The GTX 460 sees similar levels of performance grades though the move from Ultra to High only gains you about 28% and averages of 33.8 FPS or so. I would still consider that on the low side of a good game play experience and thus the move to Medium (which is 82% faster than Ultra) seems like the sweet spot for BF3.
I know we also had some requests for SLI scaling performance and, in particular, with the GTX 460 1GB cards. Since this card has been so incredibly popular we thought this would be the perfect candidate for the "SLI Upgrade Path" option and you can pick one up for $150 (or less with rebates). Let's see how well Battlefield 3 scales with multiple GPUs.
At the Ultra quality settings we saw a 60% scaling capability by adding in a second GTX 460 at stock speeds while at High settings we see that rate increases to 84%! That is pretty impressive and for the cost investment of a second GPU it looks like you are going to see better than average scaling.

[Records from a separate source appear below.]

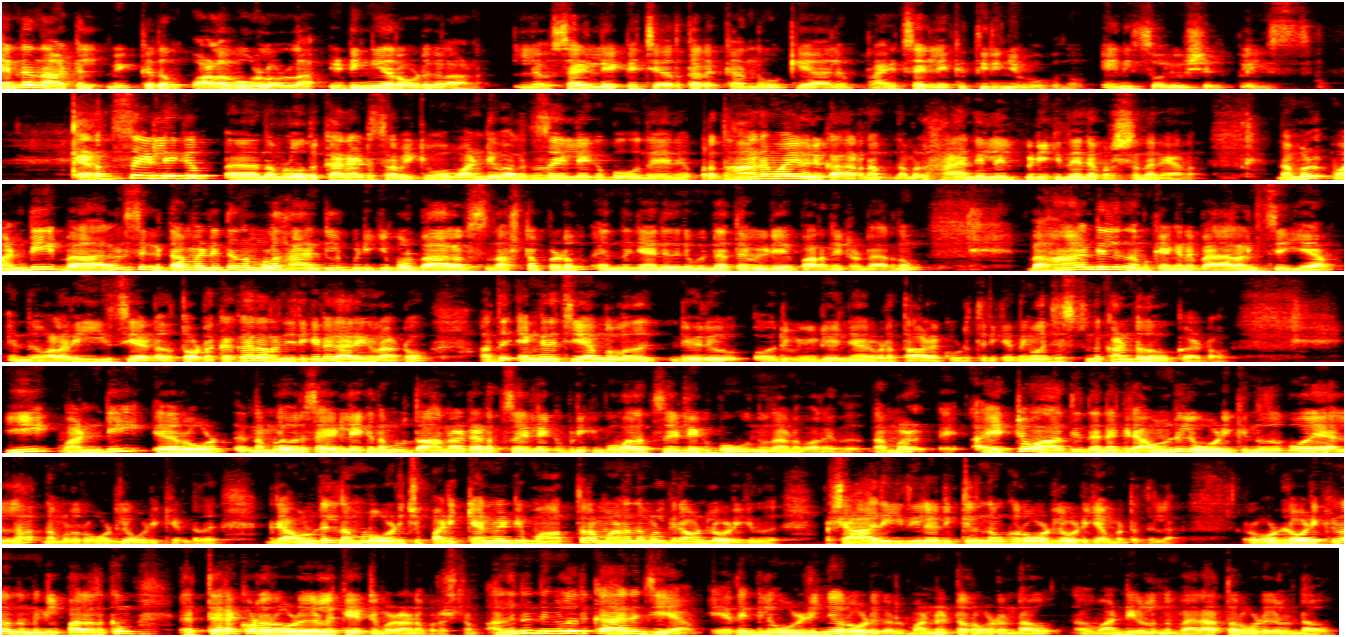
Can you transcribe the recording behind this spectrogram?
എന്റെ നാട്ടിൽ മിക്കതും വളവുകളുള്ള ഇടുങ്ങിയ റോഡുകളാണ്. ലെഫ്റ്റ് സൈഡിലേക്ക് ചേർത്തെടുക്കാൻ നോക്കിയാലും റൈറ്റ് സൈഡിലേക്ക് തിരിഞ്ഞു പോകുന്നു. എനി സൊല്യൂഷൻ പ്ലീസ് ഇടത് സൈഡിലേക്ക് നമ്മൾ ഒതുക്കാനായിട്ട് ശ്രമിക്കുമ്പോൾ വണ്ടി വലത് സൈഡിലേക്ക് പോകുന്നതിന് പ്രധാനമായ ഒരു കാരണം നമ്മൾ ഹാൻഡിലിൽ പിടിക്കുന്നതിന്റെ പ്രശ്നം തന്നെയാണ്. നമ്മൾ വണ്ടി ബാലൻസ് കിട്ടാൻ വേണ്ടിയിട്ട് നമ്മൾ ഹാൻഡിൽ പിടിക്കുമ്പോൾ ബാലൻസ് നഷ്ടപ്പെടും എന്ന് ഞാൻ ഇതിന് മുന്നത്തെ വീഡിയോ പറഞ്ഞിട്ടുണ്ടായിരുന്നു. ഹാൻഡിൽ നമുക്ക് എങ്ങനെ ബാലൻസ് ചെയ്യാം എന്ന് വളരെ ഈസി ആയിട്ട് അത് തുടക്കക്കാർ അറിഞ്ഞിരിക്കേണ്ട കാര്യങ്ങളാട്ടോ. അത് എങ്ങനെ ചെയ്യാം എന്നുള്ളതിന്റെ ഒരു ഒരു വീഡിയോ ഞാൻ ഇവിടെ താഴെ കൊടുത്തിരിക്കുക നിങ്ങൾ ജസ്റ്റ് ഒന്ന് കണ്ടു നോക്കുക കേട്ടോ. ഈ വണ്ടി റോഡ് നമ്മൾ ഒരു സൈഡിലേക്ക് നമ്മൾ ഉദാഹരണമായിട്ട് ഇടത്ത് സൈഡിലേക്ക് പിടിക്കുമ്പോൾ വലത്ത് സൈഡിലേക്ക് പോകുന്നതാണ് പറയുന്നത്. നമ്മൾ ഏറ്റവും ആദ്യം തന്നെ ഗ്രൗണ്ടിൽ ഓടിക്കുന്നത് പോലെയല്ല നമ്മൾ റോഡിൽ ഓടിക്കേണ്ടത്. ഗ്രൗണ്ടിൽ നമ്മൾ ഓടിച്ച് പഠിക്കാൻ വേണ്ടി മാത്രമാണ് നമ്മൾ ഗ്രൗണ്ടിൽ ഓടിക്കുന്നത്. പക്ഷേ ആ രീതിയിൽ ഒരിക്കലും നമുക്ക് റോഡിൽ ഓടിക്കാൻ പറ്റത്തില്ല. റോഡിൽ ഓടിക്കണമെന്നുണ്ടെങ്കിൽ പലർക്കും തിരക്കുള്ള റോഡുകൾ കയറ്റുമ്പോഴാണ് പ്രശ്നം. അതിന് ഒരു കാര്യം ചെയ്യാം. ഏതെങ്കിലും ഒഴിഞ്ഞ റോഡുകൾ മണ്ണിട്ട റോഡ് ഉണ്ടാവും വണ്ടികളൊന്നും വരാത്ത റോഡുകൾ ഉണ്ടാവും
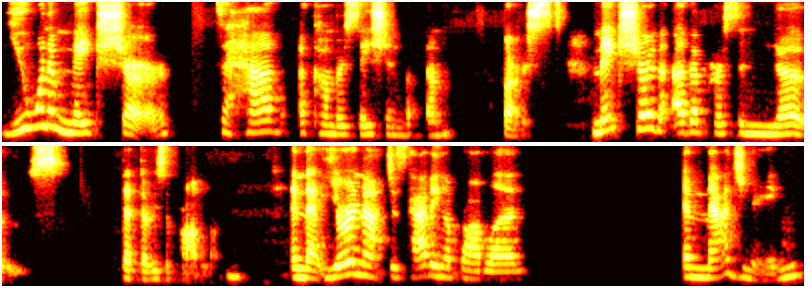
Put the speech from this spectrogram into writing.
you wanna make sure to have a conversation with them first. Make sure the other person knows that there's a problem and that you're not just having a problem imagining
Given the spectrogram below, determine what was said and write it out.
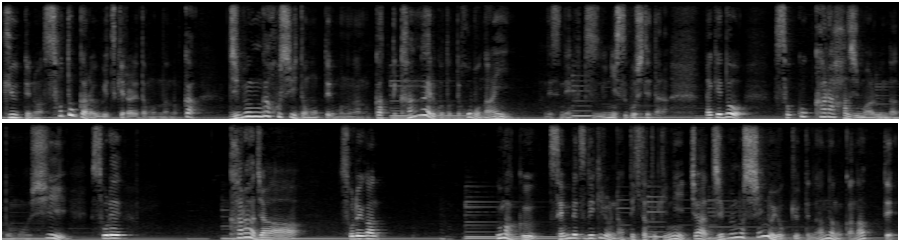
求っていうのは外から植え付けられたものなのか自分が欲しいと思ってるものなのかって考えることってほぼないんですね普通に過ごしてたら。だけどそこから始まるんだと思うしそれからじゃあそれがうまく選別できるようになってきた時にじゃあ自分の真の欲求って何なのかなって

Considering this is with the first driver release and with a beta version of the game, I can only see multi-GPU scaling rates going up as the full retail release hits.
With these results and some others we have done through the week we are ready to put together our Battlefield 3 system build guide. Stay tuned!
May 22, 2011 - 09:16 PM | Ryan Shrout
As you can no doubt tell, PC Perspective got a HUGE and much needed facelift recently to what we are internally calling "PC Perspective v4.0". I know there are still some kinks to work out and we are actively addressing any feedback from our readers in this comment thread.
But we want to celebrate the launch of the new site in style!! Some of our site sponsors have very generously offered up some prizes for us to give out throughout the coming days...
The tenth (!!) prize is a wicked ASUS GeForce GTX 570 DirectCU II card that is a triple-slot design and that supports 3D Vision Surround out of the box!
What do you have to do to win this wonderful piece of hardware?
Couldn't be easier: post a comment in this post thanking ASUS for its sponsorship of PC Perspective as well as what feature in a graphics card you would most like to see in the future. Be creative! You should probably have a registered account or at least be sure you include your email address in the appropriate field so we can contact you!